Hi Bob, Naproxen is an anti-inflammatory (NSAID) that is working from the inside, so ideally you want a cream or gel that works in a different way to gain opimum benefits (otherwise I would recommend Voltarol Pain Relief Gel which contains another NSAID called diclofenac). Movelat contains salicylic acid, which is a weaker NSAID than Naproxen so it may not provide much additional relief. I find Celadrin cream works well. Hope your pain improves soon. Best wishes, Sarah B
Perhaps you bent the wrong way while lifting something heavy. Or you're dealing with a degenerative condition like arthritis. Whatever the cause, once you have low back pain, it can be hard to shake. About one in four Americans say they've had a recent bout of low back pain. And almost everyone can expect to experience back pain at some point in their lives.
PharmacyTimes.com [Internet]. Fudin J. Should Topical NSAIDs Have Strict Heart Risk Warnings?; 2018 March 10 [cited 18 Jun 12]. Although this article’s title implies concerns about topical NSAID safety, it ends up answering that concern with very reassuring data, and it turns into a piece suggesting that the FDA needs to make it clearer that only oral NSAIDs are of concern, while topical is an extremely safe alternative! “ … all topical vehicles of diclofenac delivery result in only a small fraction of the diclofenac that actually reaches the systemic circulation compared with the oral route.” BACK TO TEXT
All products and services featured are selected by our editors. Real Simple may receive compensation for some links to products and services in this email on this website. Offers may be subject to change without notice. Real Simple is part of the Meredith Home Group. © Copyright Meredith Corporationthis link opens in a new tab. All Rights Reserved. Reproduction in whole or in part without permission is prohibited | Privacy policythis link opens in a new tab | Terms of Servicethis link opens in a new tab | Ad Choicesthis link opens in a new tab | Your California Privacy Rightsthis link opens in a new tab | EU Data Subject Requeststhis link opens in a new tab

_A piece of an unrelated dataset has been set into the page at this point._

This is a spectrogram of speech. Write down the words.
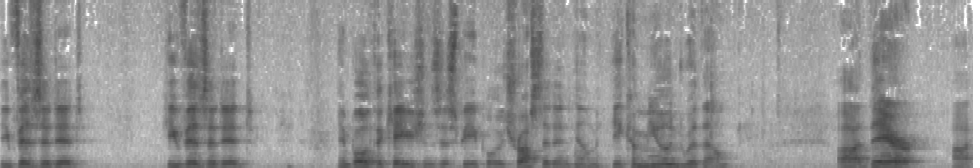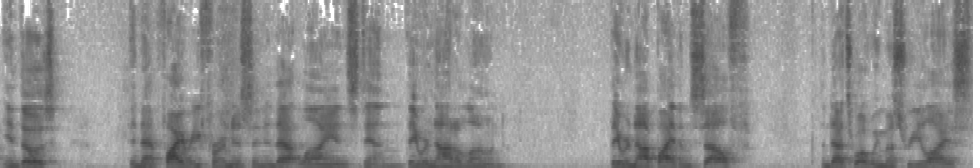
He visited, he visited in both occasions his people who trusted in him. He communed with them uh, there uh, in those in that fiery furnace and in that lion's den. They were not alone. They were not by themselves. And that's what we must realize.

Injections. If other measures don't relieve your pain, and if your pain radiates down your leg, your doctor may inject cortisone — an anti-inflammatory medication — or numbing medication into the space around your spinal cord (epidural space). A cortisone injection helps decrease inflammation around the nerve roots, but the pain relief usually lasts less than a few months.
If you’re sensitive to aspirin, or if you’re taking any over-the-counter (OTC) anti-inflammatory drugs (like aspirin, ibuprofen, or naproxen), you should avoid willow bark. You should also avoid taking it if you’re taking warfarin (Coumadin) or other anticoagulant treatments, as salicin could increase the risk of bleeding. Talk to your doctor before taking willow bark if you’re taking other anti-inflammatory or pain medications.
×